"It's an area that has a constant ebb and flow to it," explains Sienna Patti, owner of Sienna Gallery, of the Berkshires' appeal, especially to craftspeople. Patti, who is the daughter of the noted glass artist Tom Patti, has lived in the area her entire life, aside from her college years spent at New York University. "The quality of life has a slow food aspect. You can make time in your life to be more thoughtful when you don't have the hustle and bustle around you, and craft stems from thoughtfulness."

The strong art scene in the Berkshires is partly the result of the overflow of artists from Pioneer Valley, some 25 miles away, which experienced its own artistic flowering several decades ago. Geoffrey Post, who with his wife, Linda, founded the Paradise City Arts Festival, a bi-annual art and craft event, saw the surge when she and her husband moved to Northampton in the late 1970s. "We were in the right place in the right time," she says. "It just all came together. It was around 1979 or '80 when the renaissance really started to happen."

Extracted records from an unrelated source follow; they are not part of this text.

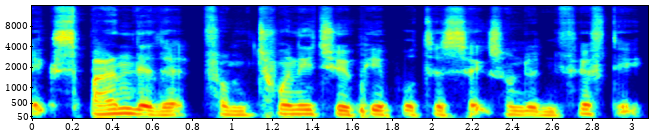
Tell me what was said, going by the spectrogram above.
expanded it from 22 people to 650,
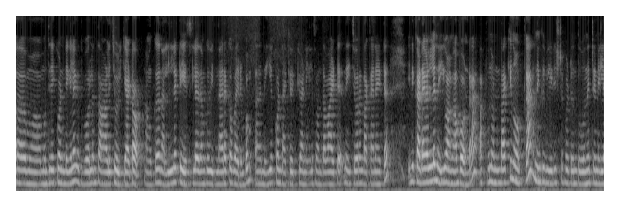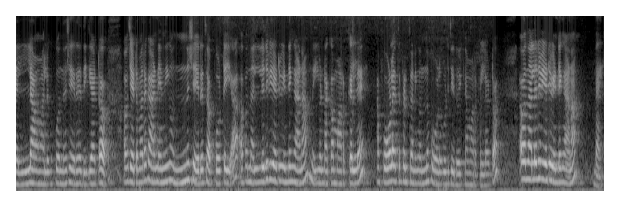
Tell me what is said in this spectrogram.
മുതിരയൊക്കെ ഉണ്ടെങ്കിൽ ഇതുപോലെ താളിച്ച് ഒഴിക്കാം കേട്ടോ. നമുക്ക് നല്ല ടേസ്റ്റിൽ നമുക്ക് വിരുന്നാരൊക്കെ വരുമ്പം നെയ്യൊക്കെ ഉണ്ടാക്കി വയ്ക്കുകയാണെങ്കിൽ സ്വന്തമായിട്ട് നെയ്ച്ചോറ് ഉണ്ടാക്കാനായിട്ട് ഇനി കടകളിൽ നെയ്യ് വാങ്ങാൻ പോകണ്ട അപ്പം ഒന്ന് ഉണ്ടാക്കി നോക്കുക. നിങ്ങൾക്ക് വീഡിയോ ഇഷ്ടപ്പെട്ടു എന്ന് തോന്നിയിട്ടുണ്ടെങ്കിൽ എല്ലാ ആളുകൾക്കും ഒന്ന് ഷെയർ ചെയ്തിരിക്കുക കേട്ടോ. അപ്പോൾ ചേട്ടന്മാരെ കാണണമെങ്കിൽ ഒന്ന് ഷെയർ ചെയ്ത് സപ്പോർട്ട് ചെയ്യുക. അപ്പോൾ നല്ലൊരു വീഡിയോ ആയിട്ട് വീണ്ടും കാണാം. നെയ്യ് ഉണ്ടാക്കാൻ മറക്കല്ലേ? ഫോളോ ചെയ്ത ഫ്രണ്ട്സ് ആണെങ്കിൽ ഒന്ന് ഫോളോ കൂടി ചെയ്ത് വയ്ക്കാൻ മറക്കല്ല കേട്ടോ? അപ്പോൾ നല്ലൊരു വീഡിയോ വീണ്ടും കാണാം. ബൈ.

A three-day-weekend tour of the Berkshires and Pioneer Valley provides a taste of all that the area offers-although it is too spread out to see it all. Many credit the local colleges-University of Massachusetts Amherst, Amherst College, Smith, Hampshire and Mount Holyoke-for the vibrant culture. "There's an intellectual life out there," glassblower Josh Simpson says. "You can see or listen to a plethora of interesting speakers. There's always great music to listen to."

"There is a historical vernacular to the culture," adds Mark Shapiro, a ceramist who grew up in New York City but, like many craftspeople, found Western Massachusetts to be the perfect place to settle down. "The architecture is aesthetically beautiful and we still have the cultural access," he says.

Because of the nature of their work, many makers could choose to live anywhere in the world, but most don't see themselves leaving. "Besides the cold winters there really aren't any negative aspects to living here," explains Hoadley. "I love the tenor of the place. The people who choose to settle in the Berkshires tend to be a little more progressive." And, of course, the beauty of the area is undeniable, as Simpson points out. "I look out my window," he says, "and I see where the earth meets the sky."